Whose Space Is It, Really? Design Considerations for Writing Center Spaces from Praxis: A Writing Center Journal Vol.19 No.2

Azima, Rachel
Journal Title
Journal ISSN
Volume Title

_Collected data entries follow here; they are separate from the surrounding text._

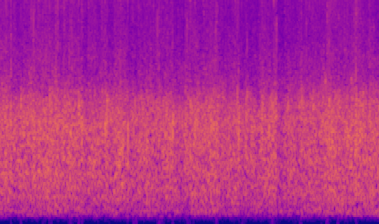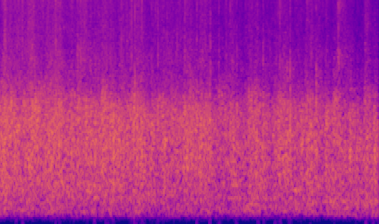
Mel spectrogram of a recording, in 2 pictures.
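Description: Large audience applauding steadily, a dense clatter of many hands clapping.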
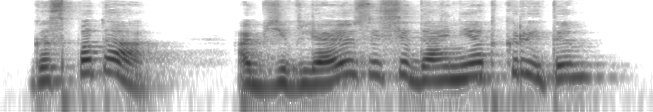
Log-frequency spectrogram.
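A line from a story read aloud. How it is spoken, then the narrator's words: Schoolboy shouting. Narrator (Russian): Петя Тузин, гимназист первого класса, крикнул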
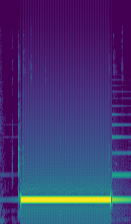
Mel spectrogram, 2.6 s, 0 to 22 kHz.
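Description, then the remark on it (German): A steady, pure electronic tone hums for about two seconds, then a louder piano note at the same pitch strikes right at the end and rings briefly before cutting off. “Hier, diese Struktur nutzt unser Gehirn, um zu analysieren, ah, hier haben wir es mit einem Klavier zu tun. Der Grundton ist auch 440 Hertz wie unser Sinuston.”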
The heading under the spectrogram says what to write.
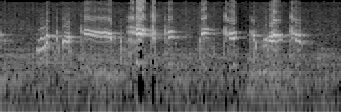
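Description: A canary chirps in a rapid, continuous run of bright, high trills and tweets, close and fairly loud, with no other sounds around it.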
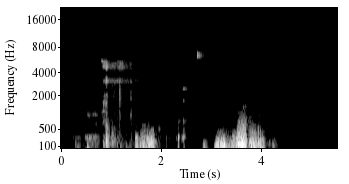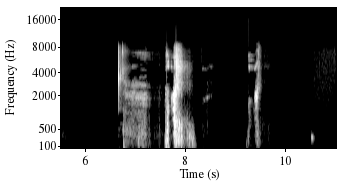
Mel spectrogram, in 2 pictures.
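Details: An adult gives a few short inhaled gasps, then sneezes sharply two or three times; the person attributes the sneezing to their cat.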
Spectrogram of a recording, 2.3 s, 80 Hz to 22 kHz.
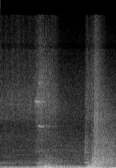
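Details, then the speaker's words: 1968 Dodge Charger restomod with Hellcat engine swap, first start after sorting wiring and modules, clearing long-stored unburnt fuel: deep V8 rumble climbs cleanly as throttle opens and settles smoothly; previously ran rough and started poorly, now revs normally. "we finally have this thing running to the point where it's able to start, it sounds healthy, and you're actually able to hit the accelerator and the engine revs."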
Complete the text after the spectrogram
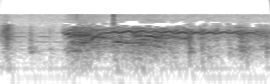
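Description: horse neighing

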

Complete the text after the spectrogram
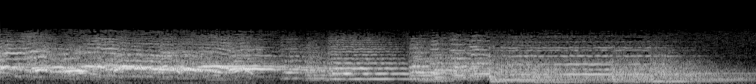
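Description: angry mob shouting

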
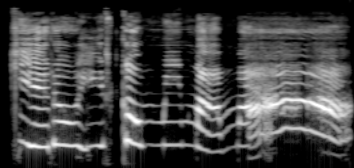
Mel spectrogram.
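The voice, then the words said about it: High-pitched trembling child's voice. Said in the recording (Spanish): “con una aguda voz infantil que temblaba”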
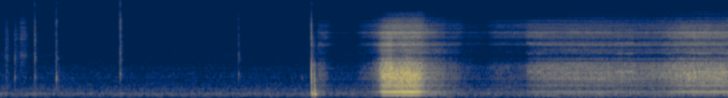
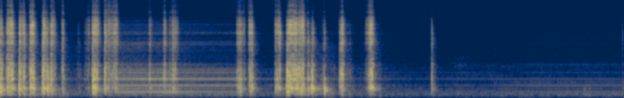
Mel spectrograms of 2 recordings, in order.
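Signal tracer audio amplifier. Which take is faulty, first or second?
second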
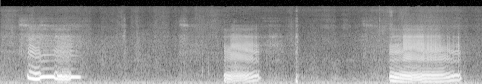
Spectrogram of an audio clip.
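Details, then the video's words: A Beagle makes what is called a purring sound: three drawn-out, tonal moaning whines about a second each, the first level, the later ones wavering and bending, with quiet pauses between in a small indoor room. "the "Purring" Beagle"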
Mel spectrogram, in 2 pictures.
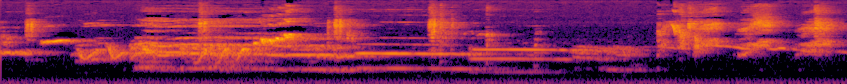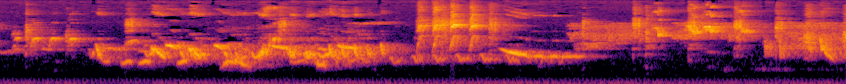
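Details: Bornean white-rumped shama from Kalimantan giving natural, untutored song: a jumble of whistles, trills and harsher squeaky bursts, getting louder and busier midway, over a faint low electrical hum.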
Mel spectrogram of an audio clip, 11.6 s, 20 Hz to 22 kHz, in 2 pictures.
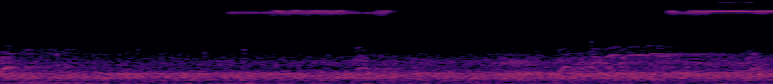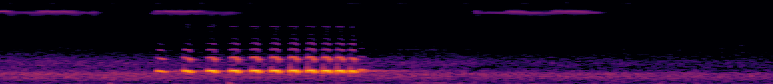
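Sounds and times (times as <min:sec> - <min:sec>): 
bird hooting: 0:07.0 - 0:09.0.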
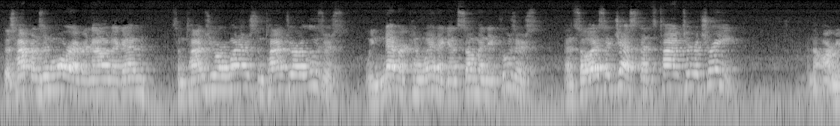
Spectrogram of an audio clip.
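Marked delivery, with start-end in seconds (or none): 0.0-9.8 much higher and louder, a blustering shout; shouting general. A narrator's reading. General ordering his men to retreat, loud shout. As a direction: bluster the retreat at full volume. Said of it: "shouted to his men".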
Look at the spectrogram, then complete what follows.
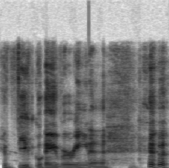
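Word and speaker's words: Fuquay-Varina: Fugina, bro. We got to we got to say that got to say it correctly. Fugwaver Arena or are you in care?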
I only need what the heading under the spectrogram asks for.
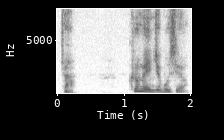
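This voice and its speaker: A man's voice: medium pitch, very animated, normal speed, mellow, husky, dry recording. A middle-aged man from South Korea preaching as a pastor, asking questions and answering them himself and drawing out words for emphasis. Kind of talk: sermon, Bible teaching to a congregation.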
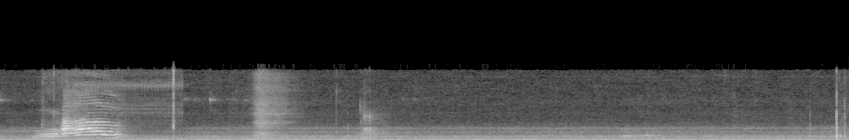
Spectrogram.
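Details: A cat gives a single drawn-out meow lasting about a second, rising then falling with a clear harmonic tone, followed by near silence with a few faint clicks and soft background rustle.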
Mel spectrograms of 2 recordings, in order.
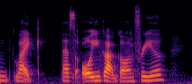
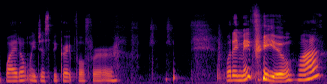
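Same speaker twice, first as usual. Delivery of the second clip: usual speaking voice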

While space was once a central topic in Writing Center Studies, conversations around physical space have quieted somewhat in recent years, particularly after Jackie Grutsch McKinney’s critique of the idea of writing centers as “cozy homes” in Peripheral Visions for Writing Centers. But as empirical work in allied fields such as Writing Studio Studies and Library Studies has shown, physical spaces do affect both student learning and instructor pedagogy. This article discusses findings from a study focused on a writing center renovation that sought to create an “invitational,” “zoned” space (Purkey, Inman). This IRB-approved mixed-methods study employed surveys and interviews conducted before and after renovations to examine what difference space changes made to how students and consultants felt about and worked in the space. Results suggest space matters differently to different stakeholders, and writing center professionals should continue to question received knowledge about “ideal” space. Based on these findings, I offer data-supported guiding principles for writing center leaders looking to create, renovate, or make the most of current writing center spaces.